ELLANIE SMIT WINDHOEK The Game Product Trust Fund (GPTF) has become increasingly important in protecting wildlife due to a lack of funding from government. The...

N$1.3bn for environmental projects

1 day - 06 August 2020 | Environment

ELLANIE SMITWINDHOEKThe Environmental Investment Fund (EIF) of Namibia mobilised N$1.3 billion in funding during the 2018/19 financial year. Of this amount, N$530 million was mobilised...

Shifeta calls for 'environmental empathy'

3 days ago - 04 August 2020 | Environment

ELLANIE SMITWINDHOEKEnvironment minister Pohamba Shifeta says lack of action and apathy among the Namibian population is one of the greatest challenges to the environment.He was...

Conservation fee coming next year

1 week ago - 28 July 2020 | Environment

ELLANIE SMITWINDHOEKThe environment ministry will introduce a conservation fee next year that will be paid by all visitors to national parks in addition to the...

Securing a poaching scene

1 week ago - 27 July 2020 | Environment

ELLANIE SMIT WINDHOEK Intelligence Support Against Poaching (ISAP) recently held a course on how to handle a poaching scene correctly. ...

Namibia's trade in live elephants 2nd in Africa

2 weeks ago - 23 July 2020 | Environment

ELLANIE SMIT WINDHOEK The second highest number of live elephant exports in Africa comes from Namibia. However, the problematic interpretation of...

Ondangwa is afraid of birds

3 weeks ago - 16 July 2020 | Environment

ILENI NANDJATOONDANGWAThe Ondangwa town council is afraid that a large group of cattle egrets converging at a park in town might be dangerous to people.The...

KAZA elephants could be dying of stress - Shifeta

3 weeks ago - 14 July 2020 | Environment

ILENI NANDJATOONDANGWAEnvironment and tourism minister Pohamba Shifeta says overpopulation could be the reason for the unexplained deaths of more than 350 of elephants in the...

Anti-poaching dog unit given teeth

4 weeks ago - 10 July 2020 | Environment

ELLANIE SMITWINDHOEKThe environment ministry has purchased four more dogs for to expand its anti-poaching dog unit.Currently the dog unit has four dogs, Alex, Benno, Baron...

Latest News

Border bribery syndicate exposed

7 hours ago | Crime

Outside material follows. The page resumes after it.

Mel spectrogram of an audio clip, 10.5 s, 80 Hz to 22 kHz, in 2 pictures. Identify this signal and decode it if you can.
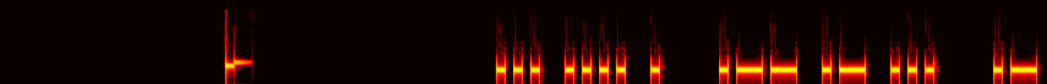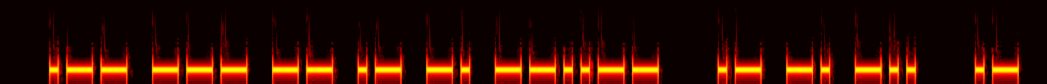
Morse code, heard as a keyed tone, about 28 wpm, 700 Hz. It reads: SHE WAS A WOMAN, AND A
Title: Sentences from Top 1400 Words 28wpm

OGONE TLHAGE WINDHOEK Namibian authorities have widened their investigation into the case of Immanuel David, who allegedly paid bribes to various individuals so...

Shame on Namibian football ‘gods’

7 hours ago | Opinion

Like the body of a disgraced African dictator awaiting official communication on what is to be done with it, Namibian football has been lying in...

Fishrot's De Klerk washes dirty...

7 hours ago | Justice

RONELLE RADEMEYER WINDHOEK Marén de Klerk, the lawyer who left Namibia amid allegations that millions of dollars from the Fishrot bribery scandal had passed...

She’s got style

7 hours ago | Art and Entertainment

MICHAEL KAYUNDE WINDHOEK Launched in 2018, stylist Yverischka Ivertor Bok is happy with the pace at which her brand,...

10th NAMAs go virtual

7 hours ago | Art and Entertainment

STAFF REPORTER WINDHOEK The Namibian Annual Music Awards executive committee recently announced that the 10th NAMAs will be delivered online. The event will...

Keeping it real

7 hours ago | Art and Entertainment

Awards season is finally in full swing, and this is testament to the stories carried in this edition.After being in suspense for a few months,...

Boy accused of murder granted...

7 hours ago | Justice

NAMPAGOBABISA 14-year-old boy who allegedly stabbed an 18-year-old to death at the Kanaan A informal settlement in Gobabis this past Saturday has been granted bail...

Pangolin traffickers nabbed

7 hours ago | Crime

ELLANIE SMITWINDHOEKIn the first cooperation between US law enforcement and the Namibian police, four suspected pangolin traffickers were recently arrested in Namibia.According to a statement...

Germany should fund Namibia's land...

7 hours ago | Columns

Henning Melber Nearly 30 years after starting land reform, Namibia's distribution of land ownership is still skewed. This is a colonial legacy. It is high...

Load More